My latest Guardian column, "Why CCTV has failed to deter criminals," looks at the London riots and the way that rioters were willing to commit their crimes in full view of CCTV cameras, and what that says about CCTVs as deterrence. I think that we need to draw a distinction between having cameras on all the time in case someone commits a crime, and using cameras at the time that crimes are being committed -- for example, hooking up a CCTV to a glass-break sensor (possibly configured so the CCTV buffers and discards video continuously, but only saves the few seconds before the breakage).

There's a tiny one-way street on the way to my daughter's daycare that parallels an often crowded main road, and from time to time, local drivers will get the idea of using it as a high-speed shortcut. There are two schools in this street, and a lot of bicycle traffic, and I've lost track of the number of times that I've seen near accidents as impatient drivers roared down the street.

But the local council haven't installed a CCTV camera there full time. Instead, when the problem flares up, they stick one of those creepy CCTV cars at the top of the street and hand out gigantic speeding tickets for a day or two, until everyone gets the message and the street falls quiet again.

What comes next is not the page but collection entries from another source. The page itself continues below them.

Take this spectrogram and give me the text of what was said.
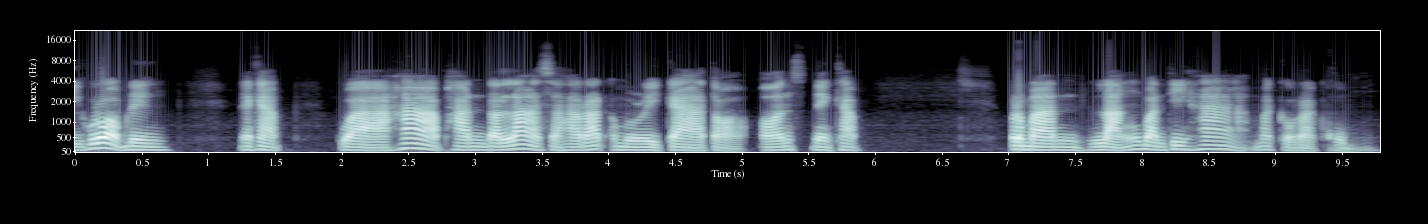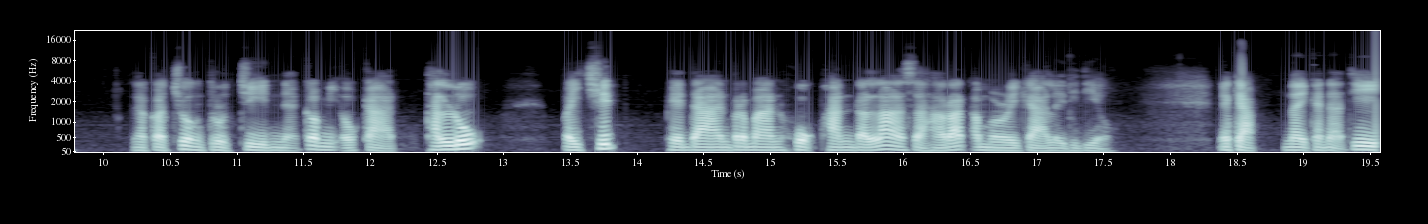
อีกรอบหนึ่งนะครับกว่า 5,000 ดอลลาร์สหรัฐอเมริกาต่อออนซ์นะครับประมาณหลังวันที่ 5 มกราคม แล้วก็ช่วงตรุษจีนเนี่ยก็มีโอกาสทะลุไปชิดเพดานประมาณ 6,000 ดอลลาร์สหรัฐอเมริกาเลยทีเดียวนะครับในขณะที่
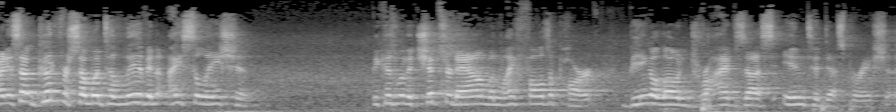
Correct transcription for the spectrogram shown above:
Right? It's not good for someone to live in isolation. Because when the chips are down, when life falls apart, being alone drives us into desperation.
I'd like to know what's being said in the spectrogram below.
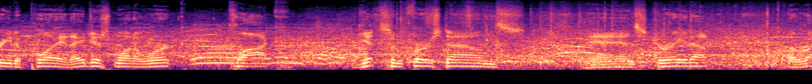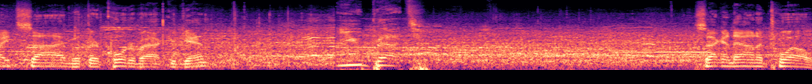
Free to play. They just want to work clock, get some first downs, and straight up the right side with their quarterback again. You bet. Second down at 12.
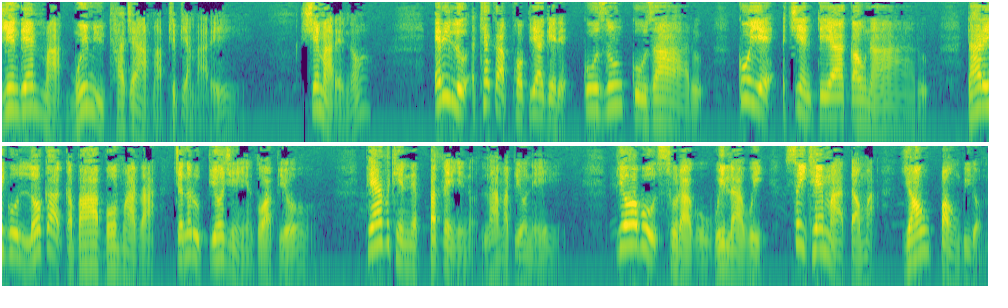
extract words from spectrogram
ယင်ထဲမှာမွေးမြူထားကြရမှာဖြစ်ပြန်ပါလေရှင်းပါတယ်နော်အဲ့ဒီလိုအထက်ကဖော်ပြခဲ့တဲ့ကိုစွန်းကိုစားတို့ကိုယ့်ရဲ့အကျင့်တရားကောင်းတာတို့ဒါတွေကိုလောကကဘာပေါ်မှာသာကျွန်တော်ပြောချင်ရင်သွားပြောဘုရားသခင်နဲ့ပတ်သက်ရင်တော့လာမပြောနဲ့ပြောဖို့ဆိုတာကိုဝေလာဝေးစိတ်ထဲမှာတောင်မှရောင်းပေါင်ပြီးတော့မ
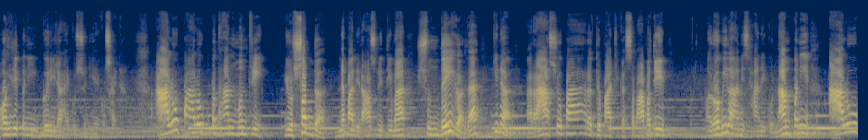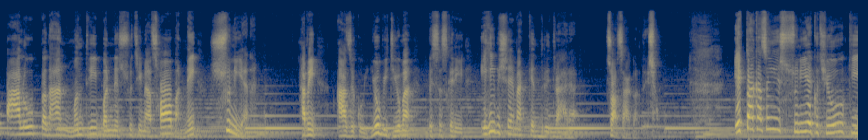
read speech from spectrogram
अहिले पनि गरिरहेको सुनिएको छैन। आलो पालो प्रधानमन्त्री यो शब्द नेपाली राजनीतिमा सुन्दै गर्दा किन रासोपा र त्यो पार्टीका सभापति रवि लामी छानेको नाम पनि आलो पालो प्रधानमन्त्री बन्ने सूचीमा छ भन्ने सुनिएन। हामी आजको यो भिडियोमा विशेष गरी यही विषयमा केन्द्रित रहेर चर्चा गर्दैछौँ। एकताका चाहिँ सुनिएको थियो कि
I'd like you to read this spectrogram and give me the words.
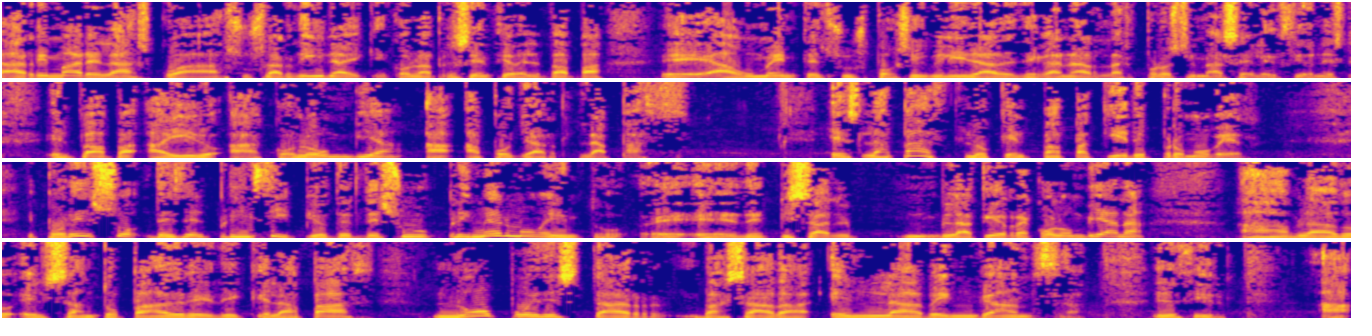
arrimar el asco a su sardina y que con la presencia del Papa aumenten sus posibilidades de ganar las próximas elecciones. El Papa ha ido a Colombia a apoyar la paz. Es la paz lo que el Papa quiere promover. Por eso, desde el principio, desde su primer momento eh, eh, de pisar la tierra colombiana, ha hablado el Santo Padre de que la paz no puede estar basada en la venganza. Es decir, ha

That is, they locate a camera where there is a problem, use it until the problem is over, and relocate it. They don't watch everyone all the time in case someone does the wrong thing. Read the rest